Margaret Rustin later linked the two methods (of infant observation and film-making) “as somewhat like a family relationship in their love of detail and their dependence on the closeness of their own human involvement, however disciplined that needs to be”.
Here, another link with VIG is the importance for the VIG practitioner, when going into a shared review, of being in a state of not-knowing, of humility, not having an ‘agenda’, but being open and curious about what the client sees, and the meaning this has for them. The love of detail is also relevant to VIG, as practitioners know through hours of microanalysis!
During the conference we recalled the seminal films made in the 1950s and ‘60s by James and Joyce Robertson, Young Children in Brief Separation, and also Lynn Barnett’s films Sunday’s Child (1985-2005), recording the development of a boy from infancy to 12 years. A final question arose about whether a current documentary about the parent-infant relationship, with little verbal commentary (as is a feature of observational documentaries), could be interesting for an audience? Are words necessary to convey the meaning, or could the film and soundtrack speak for themselves?
I think, in this era of increasing knowledge and concern about the impact of early experiences, further documentaries about the parent-infant relationship, which speak to the crucial experience for parents and infants of the early years, would be highly beneficial. I hope that a documentary film-maker takes up the challenge.
I have highlighted some of the links between the psychoanalytic process of reflective observation, documentary film-making, andVideo Interaction Guidance, including: the value of building a trusting relationship, the importance of being aware of our own responses and the other’s, of being sensitive to the impact of our own responses on the other, and being open to new meanings co-constructed with the other. Given these links, I hope there will be further collaboration between these disciplines to enrich our understanding.
Thank you to David Hadley and Marie Derome (both Child Psychotherapists on the conference organising committee) and Becky Wylde (Child/Adolescent Parenting Psychotherapist) for their comments on a draft of this article, and to the reviewers of Attuned Interactions.

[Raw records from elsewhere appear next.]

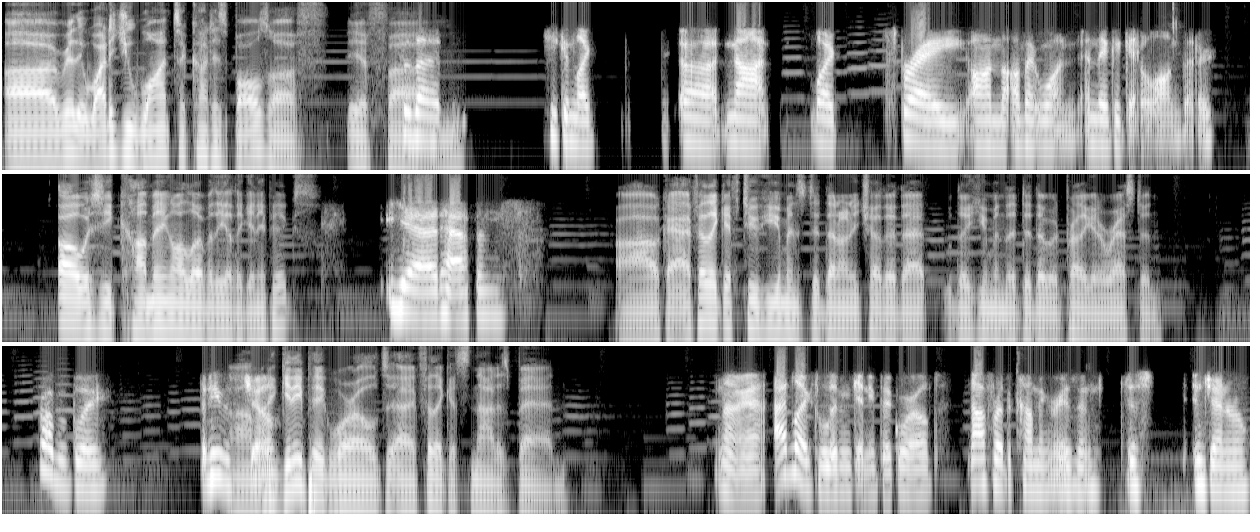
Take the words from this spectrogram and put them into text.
Uh, really? Why did you want to cut his balls off? If um, So that he can like uh, not like spray on the other one, and they could get along better. oh, is he coming all over the other guinea pigs? Yeah, it happens. Ah, okay. I feel like if two humans did that on each other, that the human that did that would probably get arrested. Probably, but he was Um, chill. in guinea pig world, I feel like it's not as bad. No, yeah, I'd like to live in guinea pig world, not for the coming reason, just in general.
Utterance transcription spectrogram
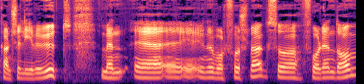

The Association of Child Psychotherapists (ACP) is the professional body for Psychoanalytic Child and Adolescent Psychotherapists in the UK. See website for details of events, training and publications.
The Bridge Foundation is a Bristol-based charity providing psychodynamic clinical services to a wide range of individuals, professionals and commissioners. See website for details of events and training.
See website for details of events, training and publications.